▶ **TASK OBJECTIVE**
Reproduce exactly the entries from the "Transcribe the recording that this spectrogram represents." line to the end. Skip all pictures.

▶ **DATA PROVIDED**
= = = = =

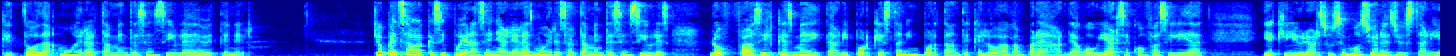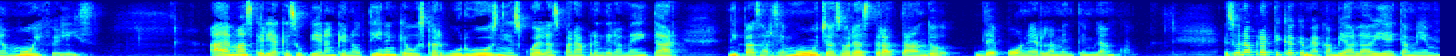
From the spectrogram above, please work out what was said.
que toda mujer altamente sensible debe tener. Yo pensaba que si pudiera enseñarle a las mujeres altamente sensibles lo fácil que es meditar y por qué es tan importante que lo hagan para dejar de agobiarse con facilidad y equilibrar sus emociones, yo estaría muy feliz. Además, quería que supieran que no tienen que buscar gurús ni escuelas para aprender a meditar, ni pasarse muchas horas tratando de poner la mente en blanco. Es una práctica que me ha cambiado la vida y también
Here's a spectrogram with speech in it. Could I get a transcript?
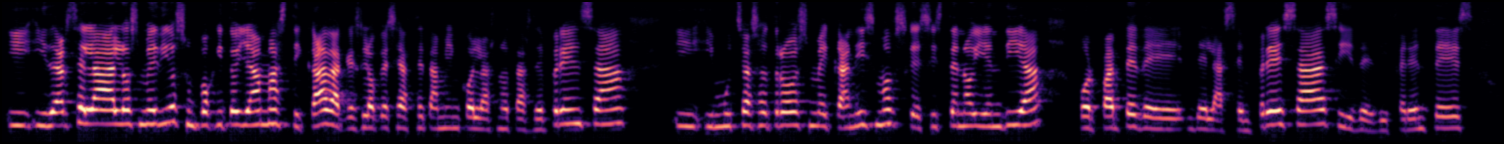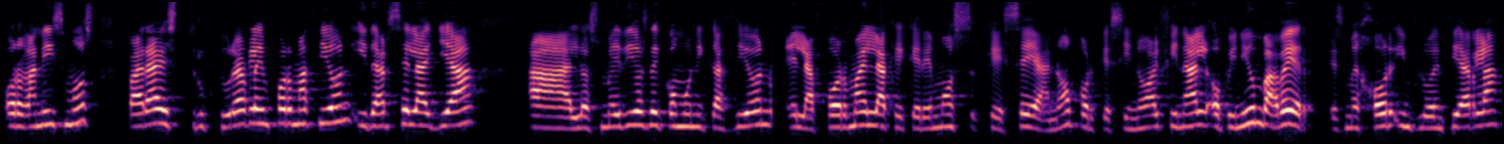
y, dársela a los medios un poquito ya masticada, que es lo que se hace también con las notas de prensa y, y muchos otros mecanismos que existen hoy en día por parte de, de las empresas y de diferentes organismos para estructurar la información y dársela ya a los medios de comunicación en la forma en la que queremos que sea, ¿no? Porque si no, al final, opinión va a haber. Es mejor influenciarla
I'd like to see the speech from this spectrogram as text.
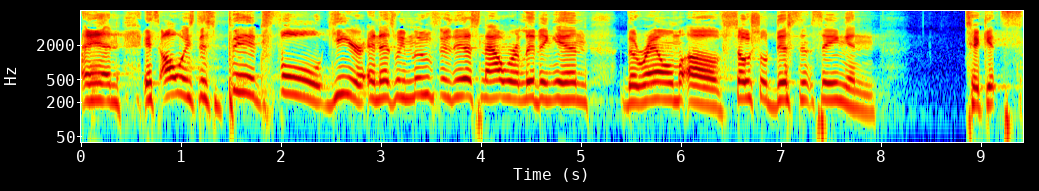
And it's always this big, full year. And as we move through this, now we're living in the realm of social distancing and tickets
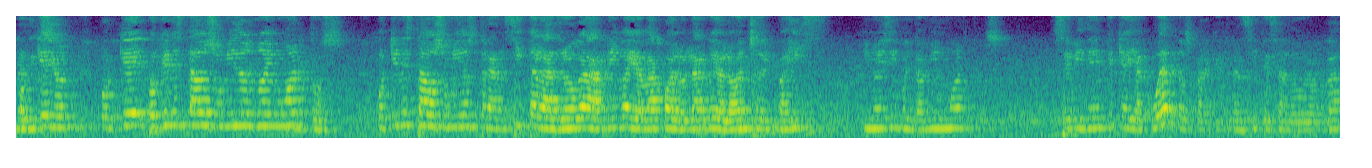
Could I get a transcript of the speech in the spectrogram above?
¿Por qué, ¿Por qué, ¿Por qué en Estados Unidos no hay muertos? ¿Por qué en Estados Unidos transita la droga arriba y abajo a lo largo y a lo ancho del país? y no hay 50.000 muertos. Es evidente que hay acuerdos para que transite esa droga,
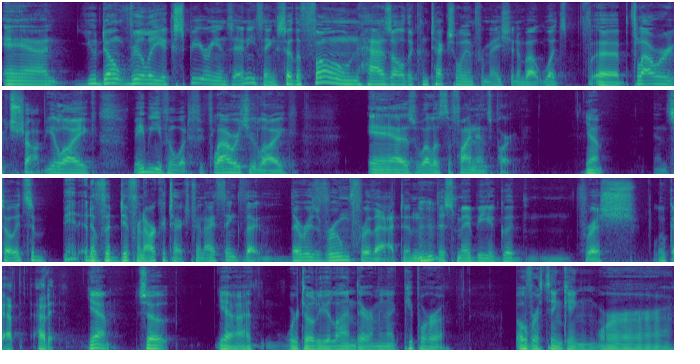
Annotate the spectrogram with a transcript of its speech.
and you don't really experience anything. So the phone has all the contextual information about what uh, flower shop you like, maybe even what flowers you like, as well as the finance part. Yeah. And so it's a bit of a different architecture, and I think that there is room for that, and this may be a good, fresh look at at it. Yeah. So yeah, I- we're totally aligned there. I mean, like people are overthinking or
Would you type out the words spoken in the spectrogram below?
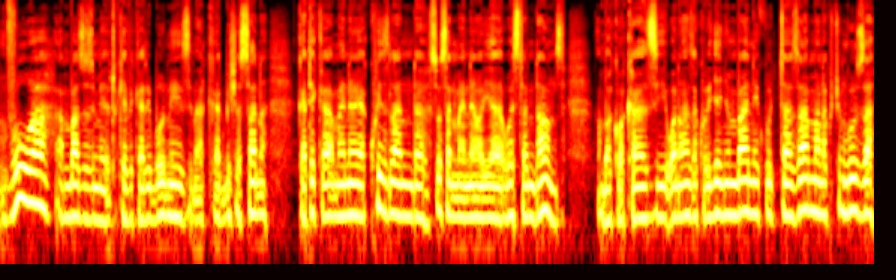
mvua ambazo zimetokea hivi karibuni zinakaribishwa sana katika maeneo ya Queensland, hususan maeneo ya Western Downs ambako wakazi wanaanza kurejea nyumbani kutazama na kuchunguza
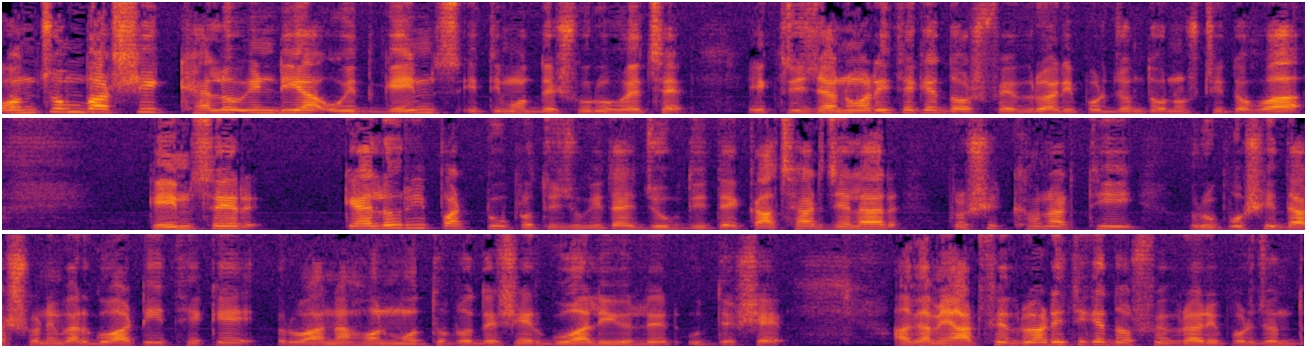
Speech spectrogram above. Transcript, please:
পঞ্চম বার্ষিক খেলো ইন্ডিয়া উইথ গেমস ইতিমধ্যে শুরু হয়েছে। একত্রিশ জানুয়ারি থেকে দশ ফেব্রুয়ারি পর্যন্ত অনুষ্ঠিত হওয়া গেমসের ক্যালোরি পাট্টু প্রতিযোগিতায় যোগ দিতে কাছাড় জেলার প্রশিক্ষণার্থী রূপসী দাস শনিবার গুয়াহাটি থেকে রোয়ানা হন মধ্যপ্রদেশের গোয়ালিয়রের উদ্দেশ্যে। আগামী আট ফেব্রুয়ারি থেকে দশ ফেব্রুয়ারি পর্যন্ত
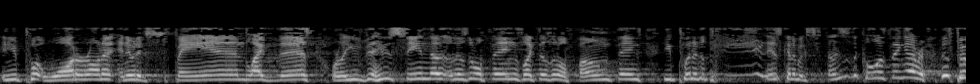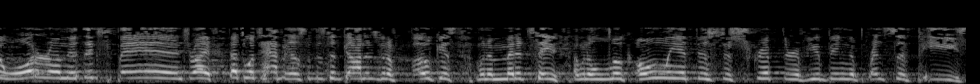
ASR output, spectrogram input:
and you put water on it and it would expand like this. Or you've, you've seen those, those little things, like those little foam things. You put it, it's kind of, this is the coolest thing ever. Just put water on this, expands, right? That's what's happening. I said, God is going to focus. I'm going to meditate. I'm going to look only at this descriptor of you being the Prince of Peace.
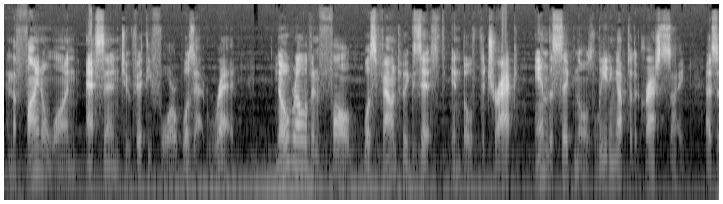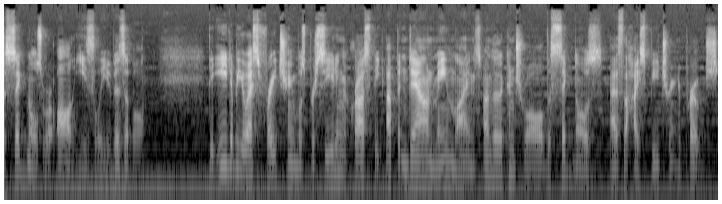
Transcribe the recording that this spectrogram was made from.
and the final one, SN254, was at red. No relevant fault was found to exist in both the track and the signals leading up to the crash site, as the signals were all easily visible. The EWS freight train was proceeding across the up and down main lines under the control of the signals as the high speed train approached.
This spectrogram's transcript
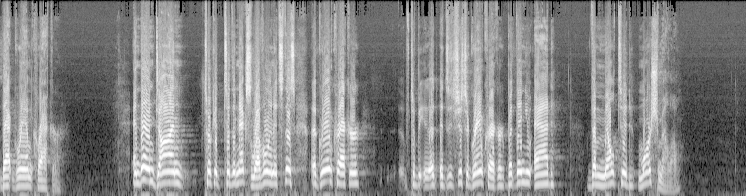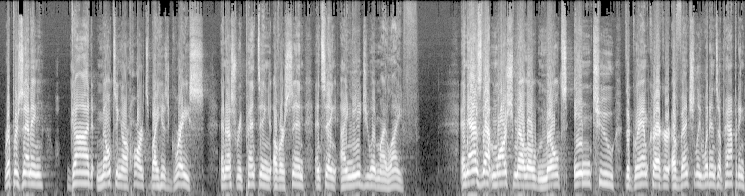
that graham cracker. And then Don took it to the next level, and it's this a graham cracker to be uh, it's just a graham cracker, but then you add the melted marshmallow, representing God melting our hearts by His grace and us repenting of our sin and saying, I need you in my life. And as that marshmallow melts into the graham cracker, eventually what ends up happening,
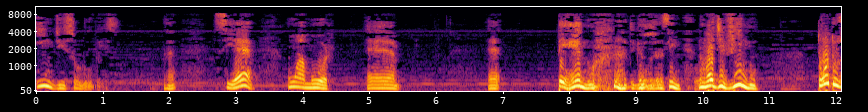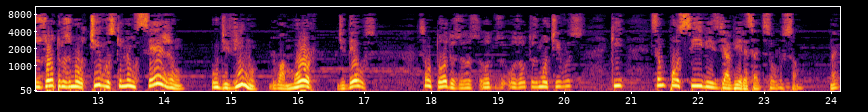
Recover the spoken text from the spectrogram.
indissolúveis. né? Se é um amor é, é, terreno, digamos assim, não é divino, todos os outros motivos que não sejam o divino, do amor de Deus, são todos os, outros- os outros motivos que são possíveis de haver essa dissolução. Né?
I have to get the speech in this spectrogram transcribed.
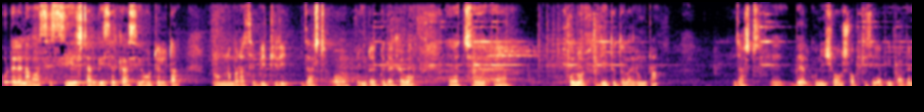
হোটেলের নাম হচ্ছে সি স্টার বিচের কাছে হোটেলটা। রুম নাম্বার আছে বি থ্রি। জাস্ট, ও, রুমটা একটু দেখাবো। হচ্ছে ফ্লোর, দ্বিতীয় তলায় রুমটা। জাস্ট এই ব্যালকনি সহ সব কিছুই আপনি পাবেন।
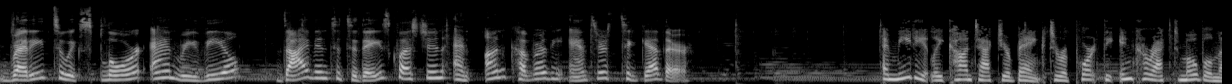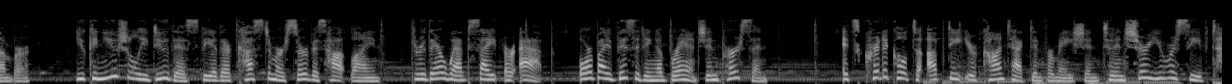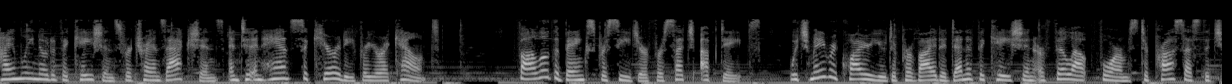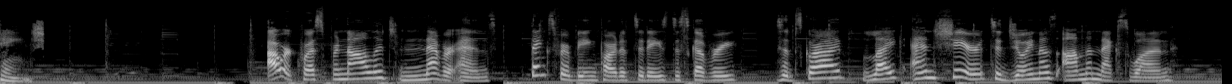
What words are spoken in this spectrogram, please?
Ready to explore and reveal? Dive into today's question and uncover the answers together. Immediately contact your bank to report the incorrect mobile number. You can usually do this via their customer service hotline, through their website or app, or by visiting a branch in person. It's critical to update your contact information to ensure you receive timely notifications for transactions and to enhance security for your account. Follow the bank's procedure for such updates, which may require you to provide identification or fill out forms to process the change. Our quest for knowledge never ends. Thanks for being part of today's discovery. Subscribe, like, and share to join us on the next one.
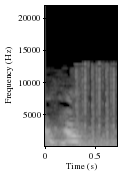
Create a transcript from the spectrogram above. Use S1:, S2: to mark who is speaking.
S1: here, here.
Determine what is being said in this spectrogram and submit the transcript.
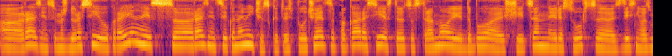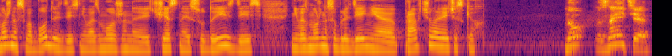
э, разницу между Россией и Украиной с разницей экономической. То есть, получается, пока Россия остается страной, добывающей ценные ресурсы, здесь невозможно свобода, здесь невозможны честные суды, здесь невозможно соблюдение прав человеческих. Ну, вы знаете,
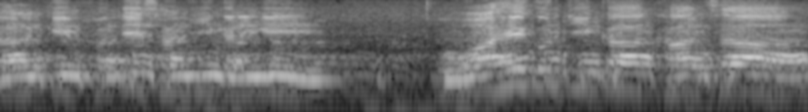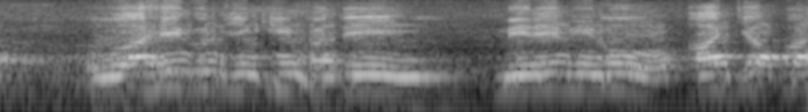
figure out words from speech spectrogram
ਰਲ ਕੇ ਫਤਿਹ ਸਾਂਝੀ ਕਰੀਏ। ਵਾਹਿਗੁਰੂ ਜੀ ਕਾ ਖਾਲਸਾ, ਵਾਹਿਗੁਰੂ ਜੀ ਕੀ ਫਤਿਹ। ਮੇਰੇ ਵੀਰੋ, ਅੱਜ ਆਪਾਂ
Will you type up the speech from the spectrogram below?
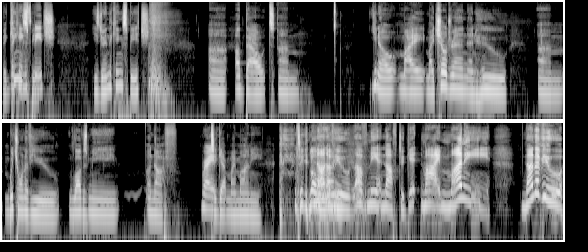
big King King's speech. speech. He's doing the King's speech uh, about, um, you know, my my children and who, um, which one of you loves me enough Right. to get my money. to get all None of money. you love me enough to get my money. None of you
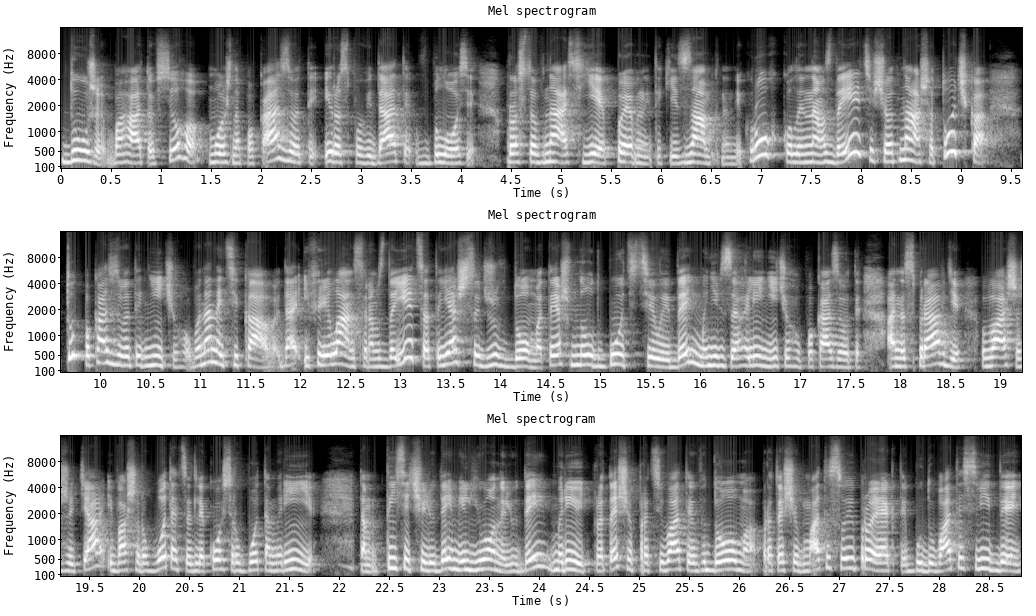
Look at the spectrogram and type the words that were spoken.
Дуже багато всього можна показувати і розповідати в блозі. Просто в нас є певний такий замкнений круг, коли нам здається, що от наша точка Тут показувати нічого, вона не цікава. Да? І фрілансерам здається, та я ж сиджу вдома, та я ж в ноутбуці цілий день, мені взагалі нічого показувати. А насправді ваше життя і ваша робота це для когось робота мрії. Там тисячі людей, мільйони людей мріють про те, щоб працювати вдома, про те, щоб мати свої проекти, будувати свій день,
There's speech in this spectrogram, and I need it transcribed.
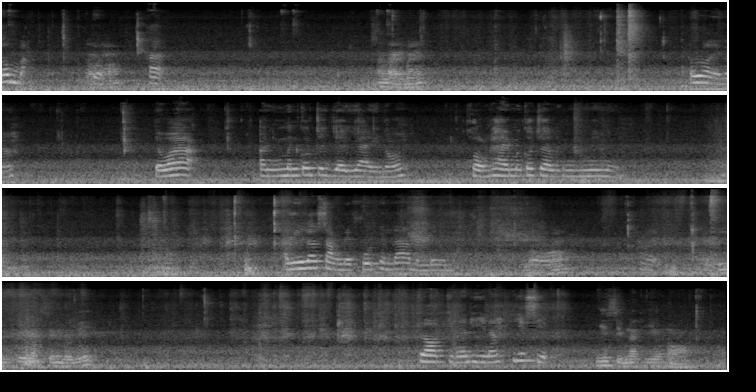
ต้มอะเหรอใช่อร่อยไหมอร่อยนะ แต่ว่าอันนี้มันก็จะใหญ่ๆเนาะของไทยมันก็จะมีหนึ่งอันนี้เราสั่งในฟู้ดแพนด้าเหมือนเดิมเหรอใช่อันนี้พี่ลองชิมดูดิรอกี่นาทีนะยี่สิบ ยี่สิบนาทีหนอโห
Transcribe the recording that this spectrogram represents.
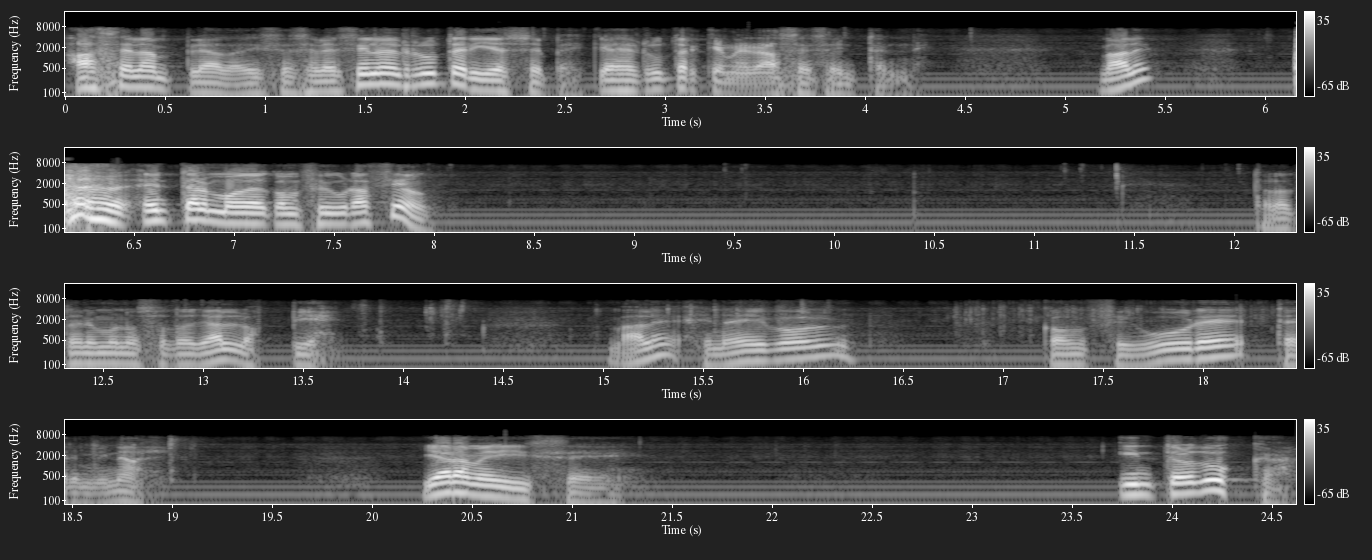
hace la empleada dice selecciona el router ISP que es el router que me da acceso a internet vale entra el modo de configuración. Esto lo tenemos nosotros ya en los pies vale enable configure terminal. Y ahora me dice introduzca.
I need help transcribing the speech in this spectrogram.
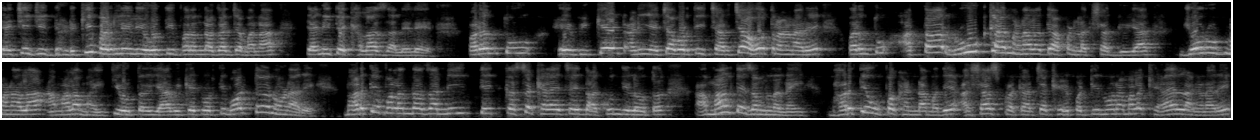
त्याची जी धडकी भरलेली होती फलंदाजांच्या मनात त्यांनी ते खलास झालेले आहेत. परंतु हे विकेट आणि याच्यावरती चर्चा होत राहणार आहे. परंतु आता रूट काय म्हणाला ते आपण लक्षात घेऊयात. जो रूट म्हणाला आम्हाला माहिती होतं या विकेटवरती बॉल टर्न होणार आहे. भारतीय फलंदाजांनी ते कसं खेळायचं हे दाखवून दिलं होतं. आम्हाला ते जमलं नाही. भारतीय उपखंडामध्ये अशाच प्रकारच्या खेळपट्टींवर आम्हाला खेळायला लागणार आहे.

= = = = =

▶ **OUTPUT FOR THIS EXERCISE**
Transcribe the recording that this spectrogram represents.
hace la empleada dice selecciona el router ISP que es el router que me da acceso a internet vale entra el modo de configuración. Esto lo tenemos nosotros ya en los pies vale enable configure terminal. Y ahora me dice introduzca.
I need help transcribing the speech in this spectrogram.
त्याची जी धडकी भरलेली होती फलंदाजांच्या मनात त्यांनी ते खलास झालेले आहेत. परंतु हे विकेट आणि याच्यावरती चर्चा होत राहणार आहे. परंतु आता रूट काय म्हणाला ते आपण लक्षात घेऊयात. जो रूट म्हणाला आम्हाला माहिती होतं या विकेटवरती बॉल टर्न होणार आहे. भारतीय फलंदाजांनी ते कसं खेळायचं हे दाखवून दिलं होतं. आम्हाला ते जमलं नाही. भारतीय उपखंडामध्ये अशाच प्रकारच्या खेळपट्टींवर आम्हाला खेळायला लागणार आहे.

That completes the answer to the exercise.